Postgrad LIVE! Study Fairs

Birmingham | Edinburgh | Liverpool | Sheffield | Southampton | Bristol

University of Liverpool Featured PhD Programmes
University of Sussex Featured PhD Programmes
Engineering and Physical Sciences Research Council Featured PhD Programmes
Coventry University Featured PhD Programmes
Birkbeck, University of London Featured PhD Programmes

Transgenerational effects of pollutants: the role of the egg

  • Full or part time
    Dr S J Plaistow
    Dr P Antczak
  • Application Deadline
    Wednesday, January 09, 2019
  • Competition Funded PhD Project (European/UK Students Only)
    Competition Funded PhD Project (European/UK Students Only)

Project Description

Anthropogenic stress is altering our planet at an unprecedented rate and has major implications for global biodiversity, health and the economy. This is especially true in freshwaters where there are now more than 100,000 registered chemicals that can enter natural ecosystems. It is therefore critical that we understand the impact that these novel stressors have on ecology and evolution.

Our current risk assessment framework focusses on the effect that acute and chronic pollutant exposure has on individuals. But, pollution may also affect future, non-exposed descendants if it induces non-genetic inheritance (NGI). This might arise if exposure to the pollutant induces epigenetic changes, as we have recently demonstrated in the water flea Daphnia pulex. Or alternatively, if exposure to a pollutant changes the composition, or provisioning of eggs, and this then alters gene expression and patterns of offspring development.

In this project, you will focus on the second hypothesis using a state-of-the-art metabolomic approach to quantify differences in eggs from genetically identical mothers exposed to different types of pollutants. You will then use transcriptomics and confocal microscopy to determine how the development of genetically identical offspring changes when their mothers are exposed to different pollutants, and the consequences this has for life-histories and population growth. Finally, you will develop the Daphnia egg assays as rapid pre-screening tool for use in ecological risk assessment working directly with SCYMARIS Ltd, a leading ecotoxicology lab based in Brixham, Devon.

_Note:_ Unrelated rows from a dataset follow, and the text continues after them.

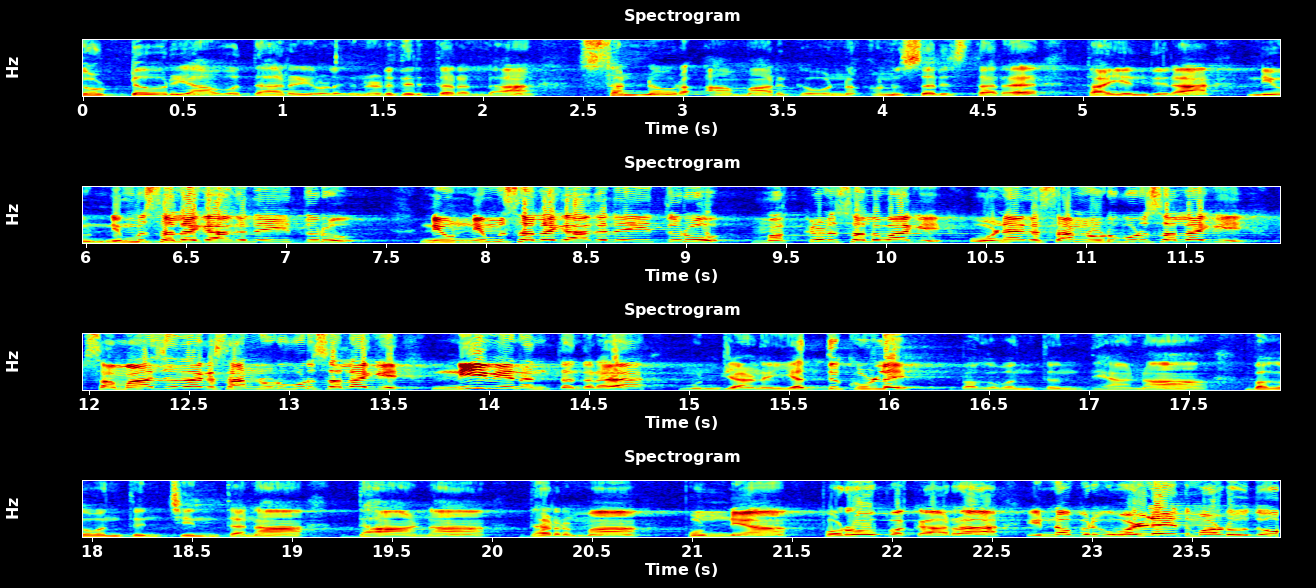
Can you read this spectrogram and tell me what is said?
ದೊಡ್ಡವರು ಯಾವ ದಾರಿಯೊಳಗೆ ನಡೆದಿರ್ತಾರಲ್ಲ, ಸಣ್ಣವರು ಆ ಮಾರ್ಗವನ್ನು ಅನುಸರಿಸ್ತಾರೆ. ತಾಯಂದಿರ, ನೀವು ನಿಮ್ಮ ಸಲಗೆ ಆಗದೇ ಇದ್ದರು. ನೀವು ನಿಮ್ಮ ಸಲಗೆ ಆಗದೇ ಇದ್ದರೂ ಮಕ್ಕಳ ಸಲುವಾಗಿ, ಓಣ್ಯಾಗ ಸಣ್ಣ ಹುಡುಗರ ಸಲುವಾಗಿ, ಸಮಾಜದಾಗ ಸಣ್ಣ ಹುಡುಗರ ಸಲಾಗಿ ನೀವೇನಂತಂದ್ರೆ ಮುಂಜಾನೆ ಎದ್ದು ಕೂಡಲೇ ಭಗವಂತನ ಧ್ಯಾನ, ಭಗವಂತನ ಚಿಂತನ, ದಾನ, ಧರ್ಮ, ಪುಣ್ಯ, ಪರೋಪಕಾರ, ಇನ್ನೊಬ್ರಿಗೆ ಒಳ್ಳೆಯದು ಮಾಡೋದು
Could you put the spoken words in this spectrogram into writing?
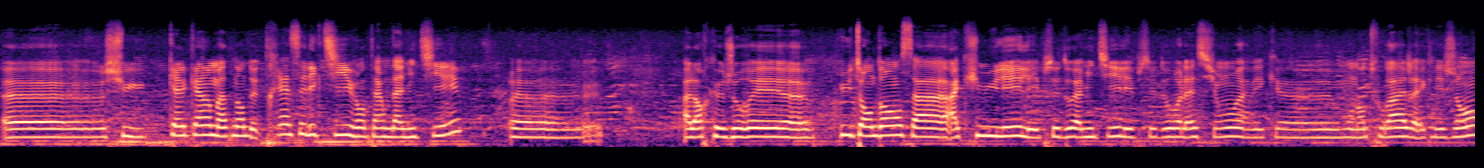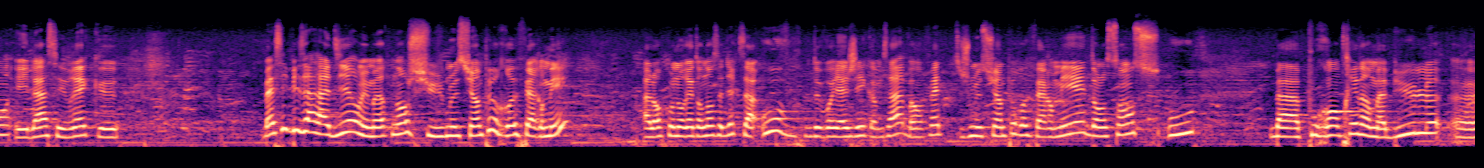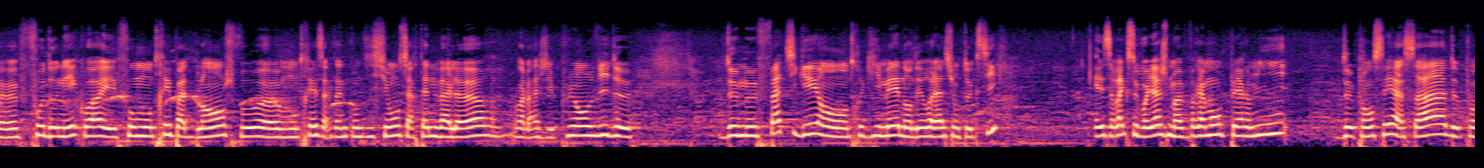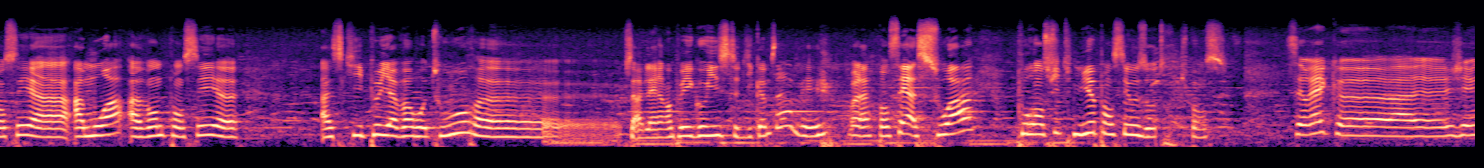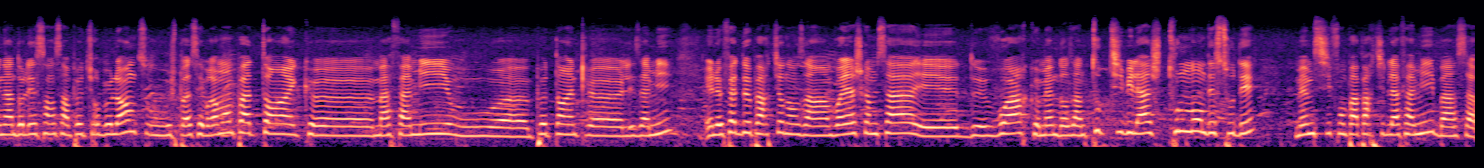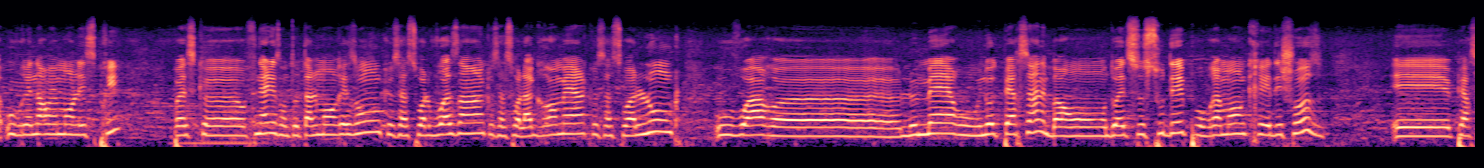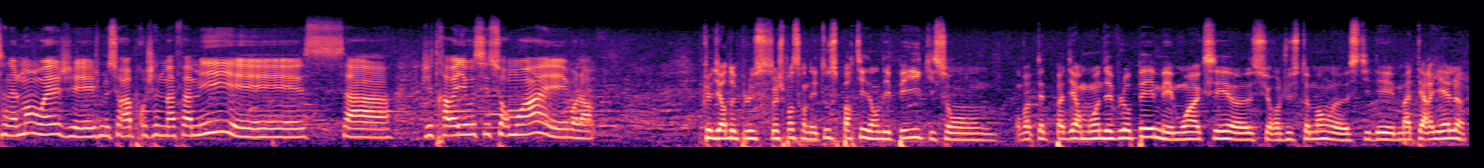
Je suis quelqu'un maintenant de très sélective en termes d'amitié. Alors que j'aurais euh, eu tendance à accumuler les pseudo-amitiés, les pseudo-relations avec euh, mon entourage, avec les gens. Et là, c'est vrai que bah, c'est bizarre à dire, mais maintenant, je me suis un peu refermée. Alors qu'on aurait tendance à dire que ça ouvre de voyager comme ça, bah, en fait, je me suis un peu refermée dans le sens où, bah, pour rentrer dans ma bulle, euh, faut donner quoi, et faut montrer patte blanche, faut euh, montrer certaines conditions, certaines valeurs. Voilà, j'ai plus envie de de me fatiguer entre guillemets dans des relations toxiques. Et c'est vrai que ce voyage m'a vraiment permis de penser à ça, de penser à, moi avant de penser euh, à ce qu'il peut y avoir autour. euh, ça a l'air un peu égoïste dit comme ça, mais voilà, penser à soi pour ensuite mieux penser aux autres, je pense. C'est vrai que euh, j'ai une adolescence un peu turbulente où je passais vraiment pas de temps avec euh, ma famille ou euh, peu de temps avec le- les amis. Et le fait de partir dans un voyage comme ça et de voir que même dans un tout petit village, tout le monde est soudé, même s'ils font pas partie de la famille, ben, ça ouvre énormément l'esprit. Parce qu'au final, ils ont totalement raison, que ça soit le voisin, que ça soit la grand-mère, que ça soit l'oncle, ou voir euh, le maire ou une autre personne, ben, on doit être se souder pour vraiment créer des choses. Et personnellement, ouais, je me suis rapprochée de ma famille et ça, j'ai travaillé aussi sur moi et voilà. Que dire de plus? Je pense qu'on est tous partis dans des pays qui sont, on va peut-être pas dire moins développés, mais moins axés euh, sur justement euh, cette idée matérielle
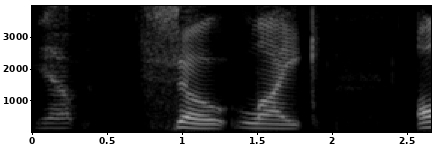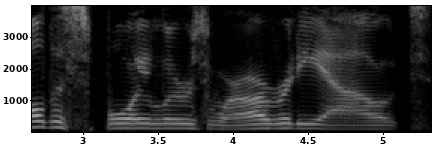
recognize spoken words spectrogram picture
Yep. So, like, all the spoilers were already out.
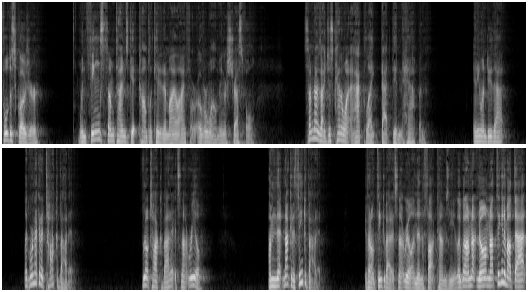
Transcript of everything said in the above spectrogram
full disclosure, when things sometimes get complicated in my life or overwhelming or stressful, sometimes I just kind of want to act like that didn't happen. Anyone do that? Like, we're not going to talk about it. If we don't talk about it, it's not real. I'm not going to think about it. If I don't think about it, it's not real. And then the thought comes, and you're like, well, I'm not, no, I'm not thinking about that.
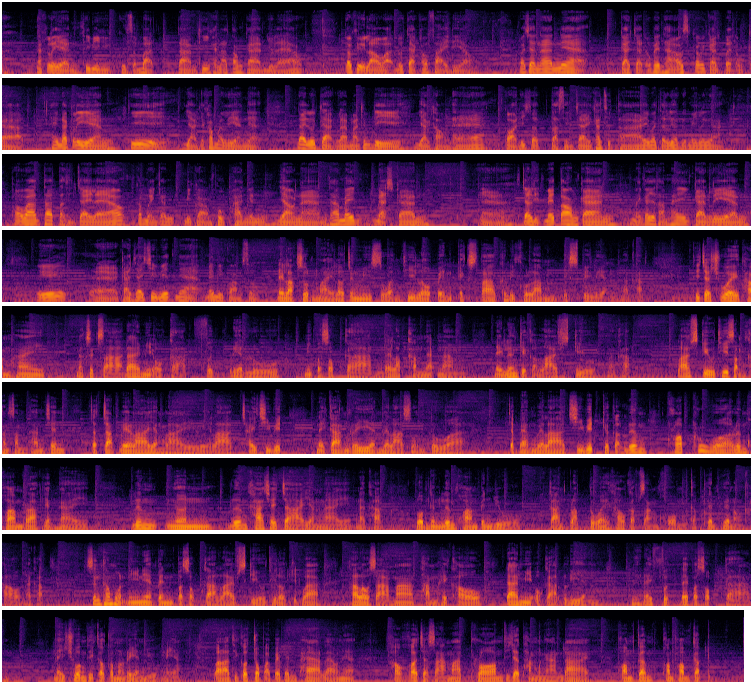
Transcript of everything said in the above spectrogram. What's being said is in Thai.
นักเรียนที่มีคุณสมบัติตามที่คณะต้องการอยู่แล้ว ก็คือเราอะรู้จักเขาฝ่ายเดียว เพราะฉะนั้นเนี่ยการจัด Open House ก็เป็นการเปิดโอกาส ให้นักเรียนที่อยากจะเข้ามาเรียนเนี่ยได้รู้จักรามาธิบดีอย่างถ่องแท้ ก่อนที่จะตัดสินใจขั้นสุดท้ายว่าจะเลือกหรือไม่เลือก เพราะว่าถ้าตัดสินใจแล้วก็เหมือนกันมีความผูกพันกันยาวนาน ถ้าไม่แมชกันจริตไม่ต้องกันมันก็จะทำให้การเรียน หรือ การใช้ชีวิตเนี่ยไม่มีความสุข ในหลักสูตรใหม่เราจึงมีส่วนที่เราเป็น extra curriculum experience นะครับ ที่จะช่วยทำให้นักศึกษาได้มีโอกาสฝึกเรียนรู้ มีประสบการณ์ ได้รับคำแนะนำในเรื่องเกี่ยวกับ life skill นะครับ life skill ที่สำคัญสำคัญ เช่น จะจัดเวลาอย่างไร เวลาใช้ชีวิตในการเรียนเวลาส่วนตัว จะแบ่งเวลาชีวิตเกี่ยวกับเรื่องครอบครัว เรื่องความรักยังไง เรื่องเงินเรื่องค่าใช้จ่ายยังไงนะครับ รวมถึงเรื่องความเป็นอยู่ การปรับตัวให้เข้ากับสังคมกับเพื่อนๆของเขานะครับ ซึ่งทั้งหมดนี้เนี่ยเป็นประสบการณ์ life skill ที่เราคิดว่าถ้าเราสามารถทำให้เขาได้มีโอกาสเรียน หรือได้ฝึกได้ประสบการณ์ ในช่วงที่เขากำลังเรียนอยู่เนี่ยเวลาที่เขาจบไปเป็นแพทย์แล้วเนี่ยเขาก็จะสามารถพร้อมที่จะทำงานได้ พร้อมกับพร้อมๆกับ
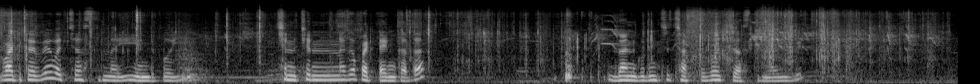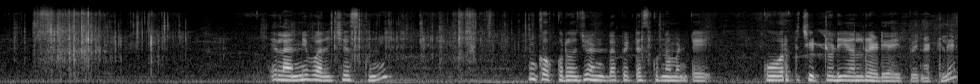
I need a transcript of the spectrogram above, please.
వాటికి అవే వచ్చేస్తున్నాయి ఎండిపోయి. చిన్న చిన్నగా పట్టాం కదా. దాని గురించి చక్కగా వచ్చేస్తున్నాయి ఇవి. ఇలా అన్నీ వలిచేసుకుని ఇంకొక రోజు ఎండలో పెట్టేసుకున్నామంటే కూరకు చిట్టుడియాలు రెడీ అయిపోయినట్లే.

The multifaceted nature of this project will give the successful candidate a broad training in modern biology techniques including omics, microscopy, image analysis, experimental design and statistics. The candidate will join a well-funded lab investigating mechanisms underpinning rapid adaptation, and be part of a vibrant ecology and evolution group in Liverpool’s Institute of Integrative Biology where unparalleled facilities for conducting this research are available. Please e-mail all enquiries to Dr S. Plaistow.

Funding Notes

Competitive funding of tuition fee, research costs and stipend (£14,777 tax-free, 2018-19) from the NERC Doctoral Training Partnership ACCE, View Website. ACCE – a collaboration between the Universities of Sheffield, Liverpool, and York – is the only dedicated ecology/evolution/conservation Doctoral Training Partnership in the UK.

Applications (CV, letter of application, 2 referees) by email to , deadline: January 9 2019. Interviews in or after the week commencing: 11th February 2019. Shortlisted applicants will be interviewed for only one project from the ACCE partnership.

This project is also available to self-funded students. A fees bursary may be available.


Harney, E., Paterson, S. and Plaistow, S. J. (2017), Offspring development and life-history variation in a water flea depends upon clone-specific integration of genetic, non-genetic and environmental cues. Functional Ecology. doi:10.1111/1365-2435.12887.

Van Dooren, T.J.M., Hoyle, R.B., & Plaistow, S.J. (2016) Maternal Effects. In: Kliman, R.M. (ed.), The Encyclopedia of Evolutionary Biology. vol. 2, pp. 446-452. Oxford: Academic Press.

Plaistow, S.J., Shirley, C., Collin, H. Cornell, Harney, E.D. 2015 Offspring provisioning explains clone specific maternal age effects on life history and lifespan in the water flea, Daphnia pulex. The American Naturalist, 186 (3), 376-389.

Murphy C., Nisbet R., Antczak P., Garcia-Reyero N., Gergs A., Lika K., Mathews T., Muller E., Nacci D., Peace A. Incorporating sub‐organismal processes into dynamic energy budget models for ecological risk assessment. IEAM 2018.

Email Now

Insert previous message below for editing? 
You haven’t included a message. Providing a specific message means universities will take your enquiry more seriously and helps them provide the information you need.
Why not add a message here
* required field
Send a copy to me for my own records.

Your enquiry has been emailed successfully

FindAPhD. Copyright 2005-2018
All rights reserved.